Natzu Shimizu Interior September 27th, 2017
Warm up a cool palette. Raw natural materials can add a sense of calm and warmth to a pared‐down space. This wood paneling and farmhouse table introduce subtle texture and interest to the white gray and blue color scheme.
Edda Braune Bedroom September 22nd, 2017
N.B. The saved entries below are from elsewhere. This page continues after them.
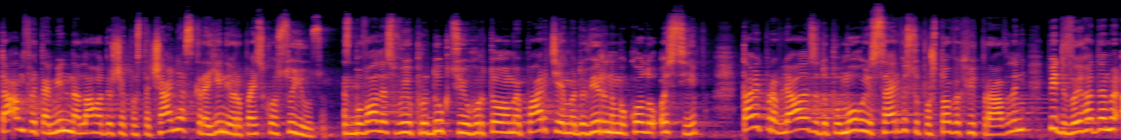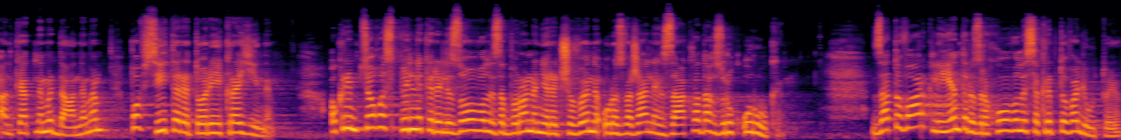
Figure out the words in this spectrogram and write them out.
та амфетамін, налагодивши постачання з країн Європейського Союзу. Збували свою продукцію гуртовими партіями довіреному колу осіб та відправляли за допомогою сервісу поштових відправлень під вигаданими анкетними даними по всій території країни. Окрім цього, спільники реалізовували заборонені речовини у розважальних закладах з рук у руки. За товар клієнти розраховувалися криптовалютою.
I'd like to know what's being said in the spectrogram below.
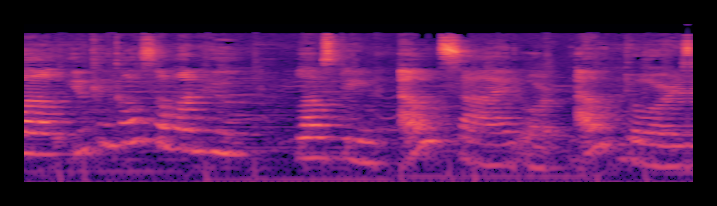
well, you can call someone who loves being outside or outdoors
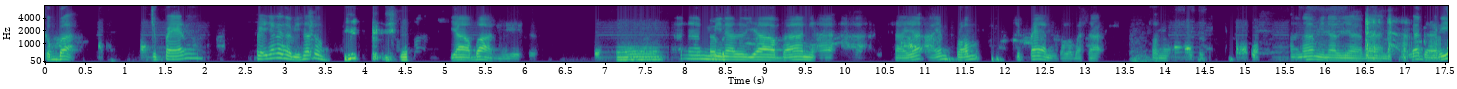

Air plants and succulents are having a real moment in design and they have the benefit of being easy to care for. If you and your teen are in the mood to tackle a crafty project I love this DIY air plant terrarium tutorial on Houzz. It's chic and easy the best combination! Update the homework zone. Ground the work area with a creative and useful chalkboard wall or include a large bulletin board for pinning up lists photos and inspiration. Pay attention to the ergonomics of the space as well making sure the chair and desk are at the right height. Good task lighting is essential and any additional storage you can squeeze into the space will help maintain order. At least consider a small filing crate and a basket for recycling. Add an entryway. In my experience most messes come from the junk we put down as soon as we enter a space. Help prevent the big chaotic pileup before it begins with a few preventative measures: A coat tree or wall hooks will hopefully keep those coats and bags off the floor and a dresser or table placed near the door can be a drop zone for mail keys and other odds and ends. Provide hangout space. If you have the room bring in a retired couch from the basement or attic. If space is tight try a fluffy area rug with a few big floor cushions instead. Add an unexpected touch. Every room should have something that immediately catches your eye or makes you smile and your teen's room is no exception. Make the room glow with a cluster of cheap and chic paper lanterns scoop up a funky neon sign or a vintage marquee letter at the flea market or frame a portrait of a favorite pet. Give hobbies and interests pride of place.
Rosetta Loreta Interior September 22nd, 2017
Let black define a space. Black can create a strong impression in a supporting role. There's plenty of it in this room yet the feel is very light and bright. Go for a crisp white shell then choose black for woodwork furniture and accessories to tap into its dramatic character while keeping the space airy.
Rosetta Loreta Dining Room September 21st, 2017
Café table and invisible chairs. This itty‐bitty seating area proves that even truly tiny spaces don't need to sacrifice style. Seek out the smallest sleekest café table you can find and place a pair of clear chairs (made from acrylic or Lucite) around it. Style it up between meals with a cute fruit bowl.
Natzu Shimizu Dining Room September 21st, 2017
Massive paper lantern. Suspended over the table like a full moon the paper lantern is on a grand scale making this dining space so impressive. And while an authentic Noguchi paper lantern is stunning there are paper lanterns available at all prices and in all sizes.
Manya Matveev Dining Room September 21st, 2017
Corner window seat and decals. Storage‐filled bench seats tucked into a corner are cozy and practical fitting plenty of people at the breakfast table. Pep up the corner with a few fun and easy‐to‐apply window decals that pick up a hue in your bench cushions.
Edda Braune Bathroom September 21st, 2017
Dual‐flush toilets. Toilets consume far more water than any other indoor fixture accounting for 30 percent of most homes' indoor water use. Dual‐flush toilets increasingly common in homes are an easy way to cut water use without compromising effectiveness. A dual‐flush toilet differs from standard models with two flush options: one for liquid waste which uses less than a gallon of water and a second for solid waste.
Rosetta Loreta Interior September 21st, 2017
Lights. If you have a well‐placed window in your kitchen but the angle does not invite a lot of light it could be a perfect place to add a pendant light. The fixture will help illuminate the counter and will give the feeling of a natural radiance emanating from the outdoors.